Industry 4.0 impact on plastic molding plants
The current global situation is generating great awareness about the number of robots and level of automation in many manufacturing companies around the world.
Robotics and automation are playing a fundamental role, as they allow for requisite spacing and reduce the crowds on the manufacturing floor. As the manufacturers struggle to continue producing everything they need, robotics and automation play a critical role in ensuring that companies continue to function.
Plastic injection processes have been being integrated into computerized systems for a long time. In 1986, Arburg presented a completely automated production system that connected a series of machines with each other using a central computer. This system reduced the setup time almost to zero. At the time, this system was named Computer Integrated Manufacturing (CIM), today it is known as Industry 4.0.
The basis of the concept:
1. Information transparency
The ability of information systems to create a virtual copy of the physical world by enriching digital plant models with sensor data. This requires the aggregation of sensors to capture the raw data.
The ability of machines, devices, sensors and people to connect and communicate with each other through the IoT and the internet of people, also known as IoP.
3. Technical assistance
First, the ability of care systems to support humans by aggregating and displaying information in an understandable way to assist in making informed decisions and solving urgent problems at short notice. Second, the ability of cyber-physical systems to physically support human beings by carrying out a series of tasks that are unpleasant, too exhausting, or unsafe for their human collaborators.
4. Decentralized decisions
The ability of cyber-physical systems to make decisions independently and carry out their tasks in the most autonomous way possible. These tasks would be delegated to a higher level only in exceptional cases.
Nowadays, the most common objective of a plastic injection plant is to cut back costs by producing at the minimum required quality standard. To complete this objective, companies review the current operating levels, trying to find possible sources of problems or bottlenecks that they can focus on to improve the process. Once a part of the process has been improved, a subsequent problem or bottleneck is identified and an effort is made to improve that part of the process; of the goal is to optimize the operation in general to achieve high efficiency levels.
Molding companies that are incorporating the concept of Industry 4.0 into their processes also follow these essential practices. They need to adjust the production process intuitively and without the need for advanced knowledge. The main objective is that the machines used can easily incorporate peripherals and analyze and control the process parameters, while at the same time centralize all data management and provide remote support and assistance functions for operators.
The adoption and implementation of automated and digitized systems typical of Industry 4.0 are generating great benefits for the whole plastics industry, not only improving the efficiency of processes, but also facilitating market entry for small manufacturers due to the ease of access to technologies that were previously only accessible to large companies.

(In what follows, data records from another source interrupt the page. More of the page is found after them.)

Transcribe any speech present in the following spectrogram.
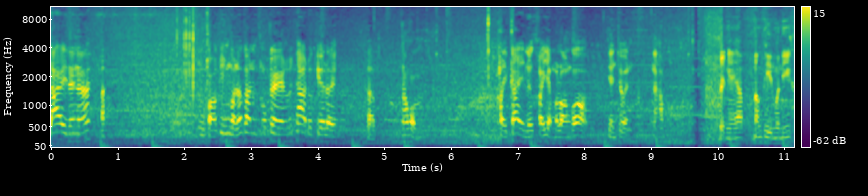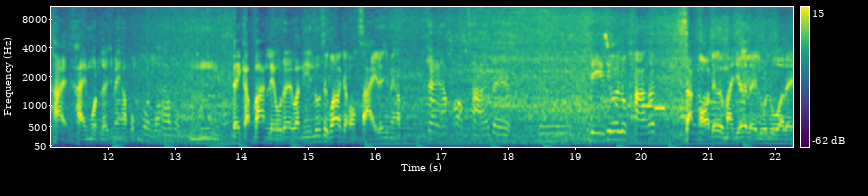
ได้เลยนะ ขอกินก่อนแล้วกันโอเครสชาติโอเคเลยครับ ครับผม ใครใกล้หรือใครอยากมาลองก็เรียนเชิญนะครับ เป็นไงครับน้องทีนวันนี้ขายขายหมดแล้วใช่ไหมครับผมหมดแล้วครับผมอืมได้กลับบ้านเร็วด้วย วันนี้รู้สึกว่าจะออกสายด้วยใช่ไหมครับ ใช่ครับออกสายแต่อืมดีที่ว่าลูกค้าก็สั่งออเดอร์มาเยอะเลยรัวๆเลย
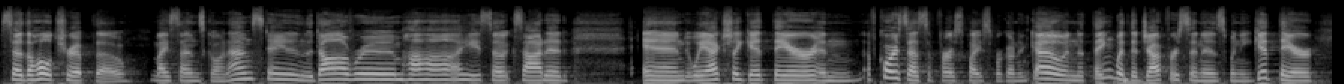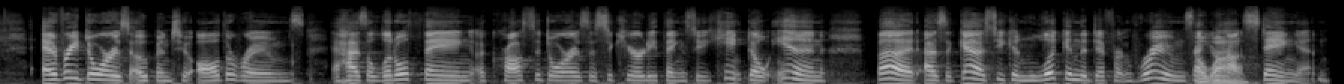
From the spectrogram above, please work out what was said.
so the whole trip though, my son's going, I'm staying in the doll room. Ha ha. he's so excited. And we actually get there, and of course, that's the first place we're going to go. And the thing with the Jefferson is when you get there, every door is open to all the rooms. It has a little thing across the door as a security thing, so you can't go in. But as a guest, you can look in the different rooms that Oh, you're not staying in.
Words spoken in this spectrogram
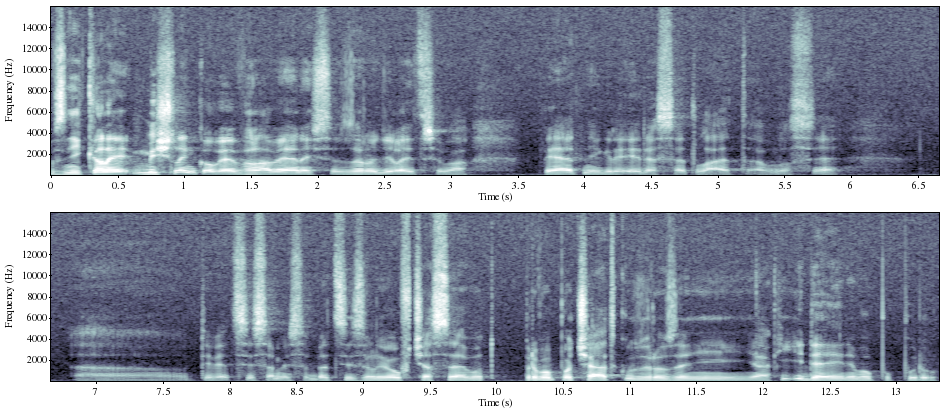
vznikaly myšlenkově v hlavě, než se zrodily třeba pět, někdy i deset let a vlastně a ty věci sami sebe cizelují v čase. Od prvopočátku zrození nějaký idei nebo popudu,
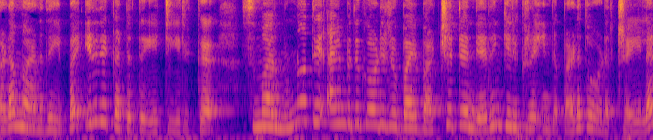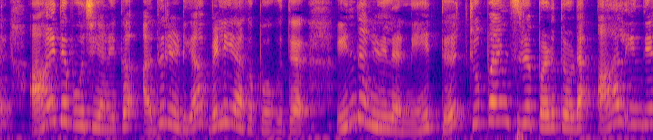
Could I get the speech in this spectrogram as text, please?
படமானது இப்போ இறுதி கட்டத்தை எட்டியிருக்கு. சுமார் முன்னூற்றி ஐம்பது கோடி ரூபாய் பட்ஜெட்டை நெருங்கி இருக்கிற இந்த படத்தோட ட்ரெய்லர் ஆயுத பூஜை அன்னைக்கு அதிரடியா வெளியாக போகுது. இந்த நிலையில நேத்து டூ பாயிண்ட் ஜீரோ படத்தோட ஆல் இந்திய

Robotics, process virtualization, additive manufacturing and real-time data management are just a few of the benefits that plastics manufacturers are taking advantage of to enhance their competitive position. CFOs, however, demand a solid foundation to make sure the return on investment justifies the transition to Industry 4.0.
As far as this transformation and adaptation are concerned, in line with an initial study carried out by Siemens, the application of Industry 4.0 technologies would bring significant cost reductions to the plastics sector industries in several countries.
Digitization brings great advantages to the industry, including the reduction of manual interaction. Currently, there are many processes within the industry where the systems even require the data to be entered manually.
The MES/MOM systems are a part of another of the key aspects within the fourth industrial revolution with the most profound operational impact; also referred to as industry 4.0 platforms, they combine data from different systems and provide analyses with different parameters regarding production and maintenance, as well as set stable quality criteria or monitor inventory and stocks in real-time.
The key to efficient regulation and control of machines, automation, and therefore the entire manufacturing process from an Industry 4.0 perspective is the interconnection of IT networks with a high-performance MES system that is directly linked to the company network. This permits molders to gather, process, analyze, and archive all relevant data such as work orders, machine setup, process and quality.
The eventual integration of information technology into “smart” machines could change the processing of plastics to the equivalent extent that the smartphone has changed our lifestyle in recent years. However, unlike a smartphone, Industry 4.0 isn’t a “buy and use” product.
Plastics processors do not have to set up a fully connected “smart factory” overnight to implement Industry 4.0 in their company. Instead, they will evaluate the individual concepts and technologies behind the concept, develop a technique that is tailored to the company’s unique competencies, operations and process requirements, then gradually implement it.
In a few years, the digital factory will control and optimize itself. In other words, production data won’t be centralized but will be displayed and evaluated in a decentralized and mobile way via tablets, smartphones, or any other smart devices. Humans will monitor processes and sequences and intervene only when necessary. “Mass customization” (individualization of high-volume parts) will become relatively simple and profitable. This might require a high degree of automation and an in-depth network of order, machine, mold and logistics information. Machines and individual systems must be coordinated with standardized data protocols and interfaces before all of this can be possible.
We don’t really know yet what Industry 4.0 will eventually become. In this article, we’ve examined a number of the applications that already exist and that we think are going to be possible as these technologies are refined and implemented. However, it’ll be up to plastics processors to determine what Industry 4.0 will really turn out to be.